The amount of backlash this woman got as a result was one of the ugliest displays of piety I have ever seen in the Christian culture (until last week anyway). This mom had done nothing wrong, she didn’t even know her blog was entered, much less in the lead.
As the witch hunt continued, I could no longer hold my tongue. How in the world were pagan women ever going to see the love of God in a long line of screaming Christian women holding torches higher than their own noses? I had been friends with these same Christian women on Facebook. The gossip and misrepresentation of pagan beliefs that I saw on those women’s accounts were down right hideous. Their imaginations had run wild! They were being motivated by fear and an obligation to uphold some pious standard to the point of willingness to assassinate the character of this blogger and her entire community.
You might have thought a cat fight would break out, but instead I saw grace and kindness coming from the pagan women. Grace and kindness that blew me away. They wanted to take the loving path. They pleaded for their own readers to be still their frustration and instead…to forgive.
I couldn’t stand by and see Christ so horribly misrepresented. Not only that, I couldn’t hold coats while others stoned them with hate.
After about a week of pleading with my Christian sisters to be slow to wrath and to extend love instead, I was unfriended…by many. They no longer responded to my tweets about housekeeping nor answered my pleas for WordPress help. I was on schedule to speak at a homeschool conference and “kindly” informed that they could no longer have me as a speaker. I was cancelled. I was told it was a financial issue for them, but the timing was more than coincidental.
Many of them had held their tongues while I challenged doctrinal issues in the months prior, but this must have been their last straw.
How dare I stand up for pagans. I fell off the deep end; I slid right down the proverbial slippery slope to hell.
I never could understand how Christians would financially support missionaries to peoples and tribes of pagan colonies in third world countries, but cry “HERETIC” when it’s done State side.
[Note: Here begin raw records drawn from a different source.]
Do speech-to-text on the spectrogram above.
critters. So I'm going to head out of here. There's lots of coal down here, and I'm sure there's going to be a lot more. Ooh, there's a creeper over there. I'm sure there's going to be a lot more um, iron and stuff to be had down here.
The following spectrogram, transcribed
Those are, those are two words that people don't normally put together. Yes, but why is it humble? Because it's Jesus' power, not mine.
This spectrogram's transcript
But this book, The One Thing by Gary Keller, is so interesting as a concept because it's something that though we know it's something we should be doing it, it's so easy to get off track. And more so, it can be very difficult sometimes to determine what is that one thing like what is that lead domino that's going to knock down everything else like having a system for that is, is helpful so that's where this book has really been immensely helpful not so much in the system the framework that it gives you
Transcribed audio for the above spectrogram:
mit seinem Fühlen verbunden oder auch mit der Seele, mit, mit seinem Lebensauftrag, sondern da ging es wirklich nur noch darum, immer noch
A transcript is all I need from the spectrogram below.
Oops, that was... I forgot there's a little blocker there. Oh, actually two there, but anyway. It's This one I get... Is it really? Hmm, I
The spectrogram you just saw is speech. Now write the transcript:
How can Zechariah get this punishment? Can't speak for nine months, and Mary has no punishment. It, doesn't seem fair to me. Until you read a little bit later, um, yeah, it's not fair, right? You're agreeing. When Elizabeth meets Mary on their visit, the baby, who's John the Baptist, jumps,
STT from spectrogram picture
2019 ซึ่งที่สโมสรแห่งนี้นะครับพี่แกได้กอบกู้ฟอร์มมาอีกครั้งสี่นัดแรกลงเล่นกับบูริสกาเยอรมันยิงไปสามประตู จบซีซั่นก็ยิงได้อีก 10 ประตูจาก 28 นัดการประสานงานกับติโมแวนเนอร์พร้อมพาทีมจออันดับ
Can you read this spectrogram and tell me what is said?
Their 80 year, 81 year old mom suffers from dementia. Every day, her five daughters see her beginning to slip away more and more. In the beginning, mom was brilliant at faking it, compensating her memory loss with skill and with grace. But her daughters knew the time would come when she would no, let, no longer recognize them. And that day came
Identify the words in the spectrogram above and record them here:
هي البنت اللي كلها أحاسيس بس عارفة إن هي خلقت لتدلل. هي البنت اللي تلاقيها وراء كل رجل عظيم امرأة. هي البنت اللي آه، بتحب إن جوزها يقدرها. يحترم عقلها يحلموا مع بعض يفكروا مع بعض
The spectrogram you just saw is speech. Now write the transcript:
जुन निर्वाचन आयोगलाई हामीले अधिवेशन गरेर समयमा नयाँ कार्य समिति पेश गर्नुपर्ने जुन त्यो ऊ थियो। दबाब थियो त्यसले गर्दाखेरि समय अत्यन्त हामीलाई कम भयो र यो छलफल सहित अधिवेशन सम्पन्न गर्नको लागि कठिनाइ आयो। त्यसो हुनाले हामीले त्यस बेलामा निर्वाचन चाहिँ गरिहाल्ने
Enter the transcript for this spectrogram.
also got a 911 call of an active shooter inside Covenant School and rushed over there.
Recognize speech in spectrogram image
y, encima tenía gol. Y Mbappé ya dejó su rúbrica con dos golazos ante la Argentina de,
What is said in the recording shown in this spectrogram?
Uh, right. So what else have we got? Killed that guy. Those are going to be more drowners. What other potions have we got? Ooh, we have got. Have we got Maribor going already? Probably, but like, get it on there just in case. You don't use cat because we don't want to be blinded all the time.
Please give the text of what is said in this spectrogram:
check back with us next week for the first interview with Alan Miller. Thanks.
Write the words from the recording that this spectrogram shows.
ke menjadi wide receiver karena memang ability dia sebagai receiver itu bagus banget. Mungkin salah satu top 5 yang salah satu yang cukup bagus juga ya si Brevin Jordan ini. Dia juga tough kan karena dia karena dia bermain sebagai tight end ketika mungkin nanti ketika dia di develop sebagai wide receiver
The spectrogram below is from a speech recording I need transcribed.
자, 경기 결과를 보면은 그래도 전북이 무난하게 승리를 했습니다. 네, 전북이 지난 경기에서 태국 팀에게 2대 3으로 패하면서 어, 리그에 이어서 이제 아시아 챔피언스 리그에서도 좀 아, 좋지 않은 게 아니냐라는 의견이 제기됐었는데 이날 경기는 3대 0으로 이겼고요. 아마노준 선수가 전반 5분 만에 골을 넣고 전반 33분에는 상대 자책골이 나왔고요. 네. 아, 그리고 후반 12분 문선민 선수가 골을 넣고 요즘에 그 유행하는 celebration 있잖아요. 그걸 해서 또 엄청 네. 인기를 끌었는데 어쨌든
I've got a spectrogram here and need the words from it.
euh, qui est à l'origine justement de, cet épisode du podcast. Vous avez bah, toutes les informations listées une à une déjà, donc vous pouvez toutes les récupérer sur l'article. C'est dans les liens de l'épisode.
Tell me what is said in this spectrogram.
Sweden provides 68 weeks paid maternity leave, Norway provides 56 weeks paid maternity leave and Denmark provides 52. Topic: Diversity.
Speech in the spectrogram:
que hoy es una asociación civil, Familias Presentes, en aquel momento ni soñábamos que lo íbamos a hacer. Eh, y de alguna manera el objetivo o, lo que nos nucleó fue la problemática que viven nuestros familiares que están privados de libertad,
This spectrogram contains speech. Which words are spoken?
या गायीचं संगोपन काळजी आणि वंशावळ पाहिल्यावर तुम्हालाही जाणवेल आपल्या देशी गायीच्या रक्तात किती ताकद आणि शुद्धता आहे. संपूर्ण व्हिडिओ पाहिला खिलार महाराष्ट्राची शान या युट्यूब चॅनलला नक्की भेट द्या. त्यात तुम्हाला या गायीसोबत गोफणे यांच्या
They will extend the hand of fellowship to Christians who study the pagan culture and beliefs in foreign lands, but disown me as a Christian sister for doing the same on the sandy shores of California.
Just as during the years in rehab ministry, here we were again..alone in our mission to love others as God loves us.
We have grown to love our pagan friends. We’ve learned a lot about their vast beliefs and rich culture. We love them not just because God calls us to, but because we truly love them for who they are.
Our little community may not be steeped in Christian church culture with floor length dresses or sharp tailored suits, but we are clothed in love.
While the larger congregation of God works toward loving our LGBT brethren and sisters, there is so much more to be accomplished. There are so many other beloved people who have been wounded by religious zealots. There are countless folks who have been shunned by their own families and excommunicated from various congregations for choosing Earth inspired spirituality.
God loves them too. The Divine sparks within us all and is not a respecter of persons.
That means he doesn’t discriminate.
He does not say to the rich man, “sit here with me” and to the outcast “sit under my footstool”.
His love is for all people and the invitation is always open.
Christendom has a lot of growing to do and I have hope that love will ultimately win.